- Carly Shinners, mathematics teacher

Having two kids who attend school here, one of the things I value the most about APIS is multi-age learning opportunities. I like how grades are combined for some specials, how grades 2 and 3 teamed together on their poetry cafe, how high school students are mentoring grade 5 students for writing works in progress, and how older students visit younger students and act as reading buddies. One of the best examples of the multi-age grouping I've observed since our family started at APIS is the recent grades 1 and 5 musical, ‘Geology Rocks.’ Not only was it a memorable and magical performance, but the leadership, kindness, and joy I witnessed as the older students mentored the grade 1 students, and the grade 1 students shined and appeared confident in their roles, warmed my heart.

MARCH 2016

SCHOOL-WIDE

- Caroline Webster, communications officer and APIS parent

w w w. a p i s . o r g

21


MARCH 2016

SCHOOL-WIDE

E

Librarian's Pick: Notable Children's Books of 2016

ach year, a committee of the Association for Library Service to Children identifies the best of the best in children's books. If you are looking for a good book this spring, why not start with these? The complete list is at http://www.ala.org/alsc/ awardsgrants/notalists/ncb.

L E V E L: K - G3

L E V E L: G3 - G5

This book is written by a great-granddaughter of Harry Colebourn, and is the story of the bear that inspired the “Winnie-the-Pooh” series. In 1914, Colebourn, a veterinarian on his way to tend horses in World War I, rescued an orphaned bear. This little bear, Winnipeg, brought some sunshine to the battlefield. The book describes the smiling faces of the soldiers when bringing food to the little bear. Find out what happens to Winnipeg. This book is a New York Times Bestseller and winner of the 2016 Caldecott Medal.

Newbery Award-winning author Louis Sachar writes about what happens when Tamaya and Marshall evade a bully by taking a shortcut home through forbidden woods that surround their school. This mistake is the start of endless trouble. Besides describing the school issues and friendship of the main characters, this book also touches on environmental pollution and issues of scientific discoveries, such as alternative energy and gene manipulation.

The Seventh Most Important Thing by Shelley Pearsall

L E V E L: G5 - G7

Arthur threw a brick to the junkman. He is assigned to 120 hours of community service, working for the same junkman. Arthur is given a cart with a list of the seven most important things: glass bottles, foil, cardboard, wood, light bulbs, coffee cans, and mirrors. Eventually, this garbage is turned into something valuable!

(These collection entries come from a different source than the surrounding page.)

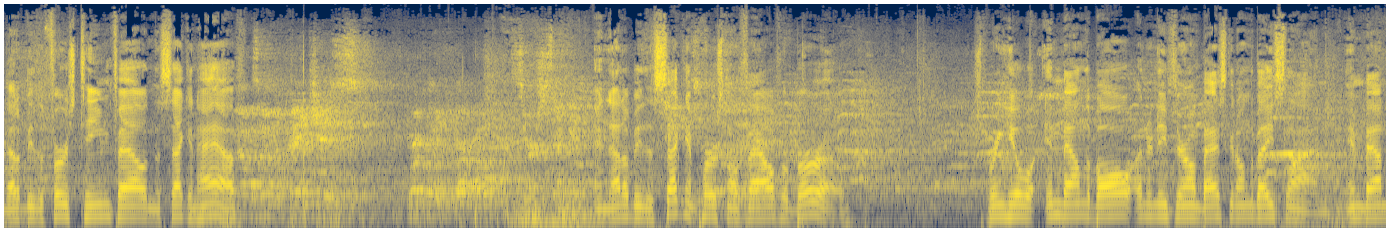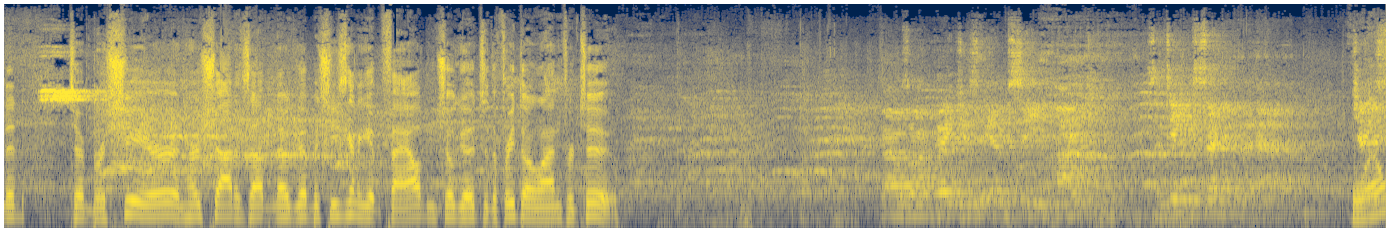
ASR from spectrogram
That'll be the first team foul in the second half, and that'll be the second personal foul for Burrow. Spring Hill will inbound the ball underneath their own basket on the baseline. Inbounded to Brashear, and her shot is up, no good, but she's going to get fouled, and she'll go to the free throw line for two. Fouls on Pages, MC Pike. Satine second and a half. Well,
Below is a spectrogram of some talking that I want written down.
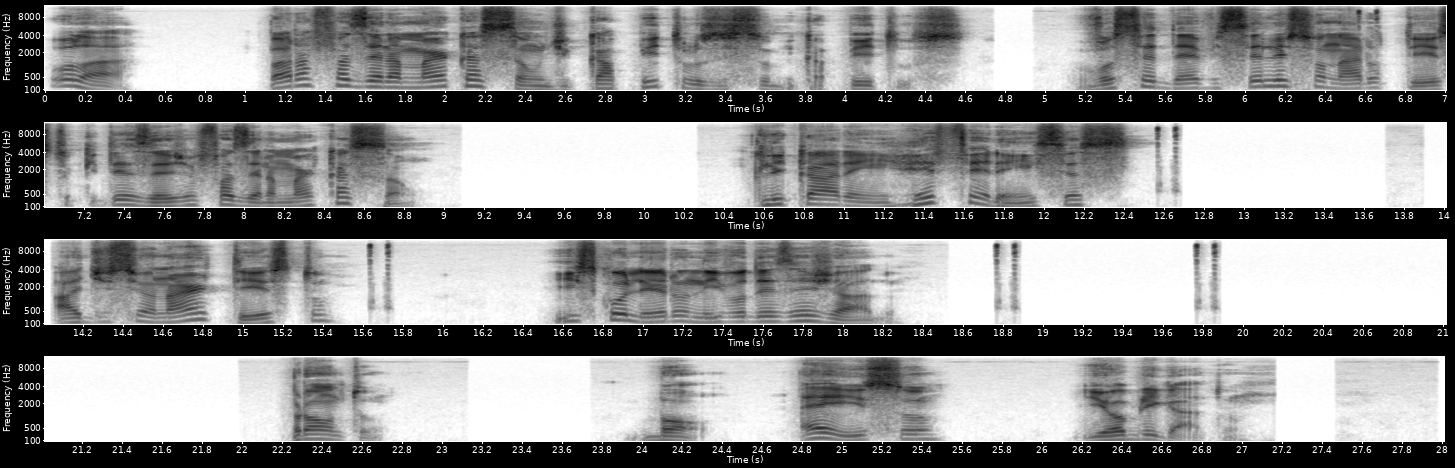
Olá! Para fazer a marcação de capítulos e subcapítulos, você deve selecionar o texto que deseja fazer a marcação. Clicar em Referências, Adicionar texto e escolher o nível desejado. Pronto! Bom, é isso e obrigado!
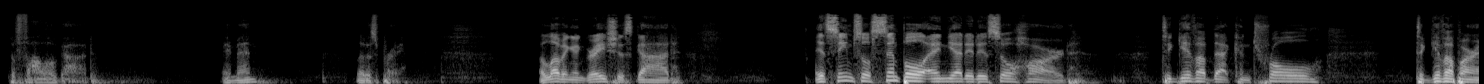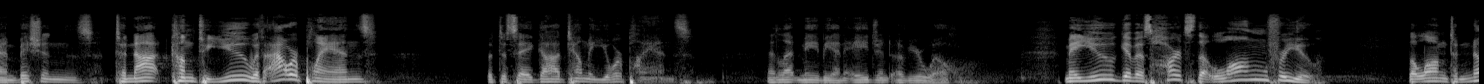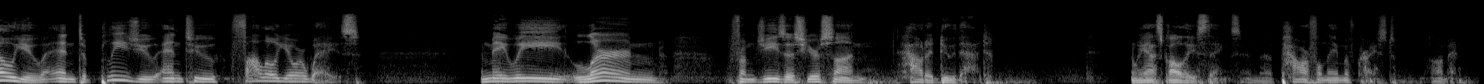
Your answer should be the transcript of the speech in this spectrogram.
to follow God. Amen. Let us pray. A loving and gracious God, it seems so simple and yet it is so hard to give up that control to give up our ambitions, to not come to you with our plans, but to say, God, tell me your plans and let me be an agent of your will. May you give us hearts that long for you, that long to know you and to please you and to follow your ways. And may we learn from Jesus, your Son, how to do that. And we ask all these things in the powerful name of Christ. Amen.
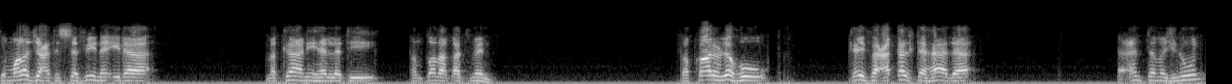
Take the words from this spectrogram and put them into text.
ثم رجعت السفينة إلى مكانها التي انطلقت منه. فقالوا له كيف عقلت هذا؟ أنت مجنون؟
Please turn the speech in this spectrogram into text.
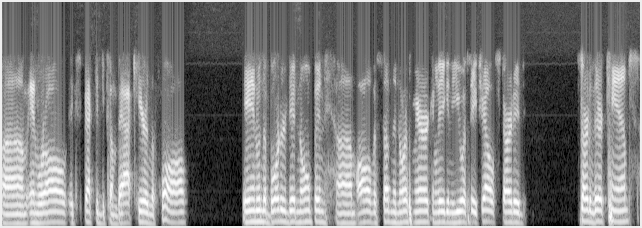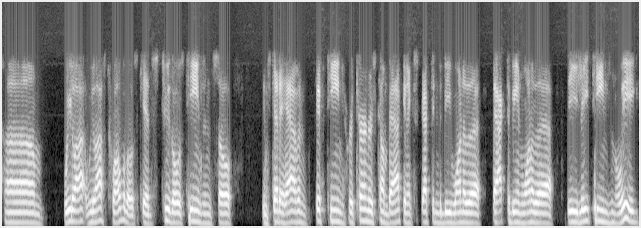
um, and we're all expected to come back here in the fall. And when the border didn't open, um, all of a sudden the North American League and the USHL started started their camps. Um, we lost we lost twelve of those kids to those teams, and so instead of having fifteen returners come back and expecting to be one of the back to being one of the the elite teams in the league,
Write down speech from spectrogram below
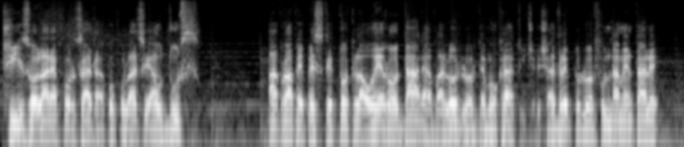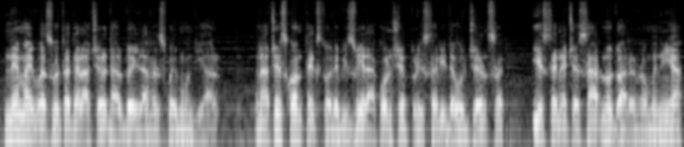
și izolarea forțată a populației au dus aproape peste tot la o erodare a valorilor democratice și a drepturilor fundamentale nemai văzută de la cel de-al doilea război mondial. În acest context, o revizuire a conceptului stării de urgență este necesar nu doar în România,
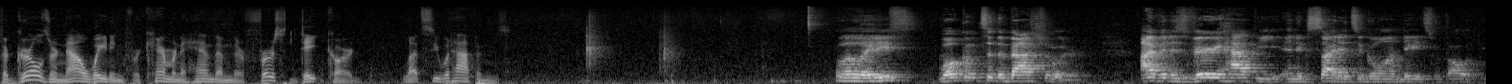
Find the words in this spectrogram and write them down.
The girls are now waiting for Cameron to hand them their first date card. Let's see what happens. Hello, ladies. Welcome to The Bachelor. Ivan is very happy and excited to go on dates with all of you.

Inspired by the work of American artist James Hampton, this novel is about discovering what shines within us all.

Enchanted Air: Two Cultures, Two Wings: A Memoir by Margarita Engle

L E V E L: G6 - G11

22

Margarita is a girl from two different worlds during the Cold War. The author's memories focus on the first 14 years of her life, beginning with idyllic summers spent in her mother's homeland of Cuba. Dreaming about visiting Cuba again was Margarita’s only hope when she was struggling with discrimination and loneliness in the U.S. How can the two countries she loves hate each other? This book won the Pura Belpré Author Award.

w w w. a p i s . o r g EDITORIAL TEAM: ■ Euysung Kim Director ■ Nicole Suh Art & Design Editor ■ Josephine Shim Communications & PR Team Leader ■ Susan Craton Writing / Editing Staff ■ Caroline Webster Writing / Editing Staff

Issue 39 APIS Update March 2016 (online)  

Issue 39 APIS Update March 2016 (online)

Read more
Read more
Similar to
Popular now
Just for you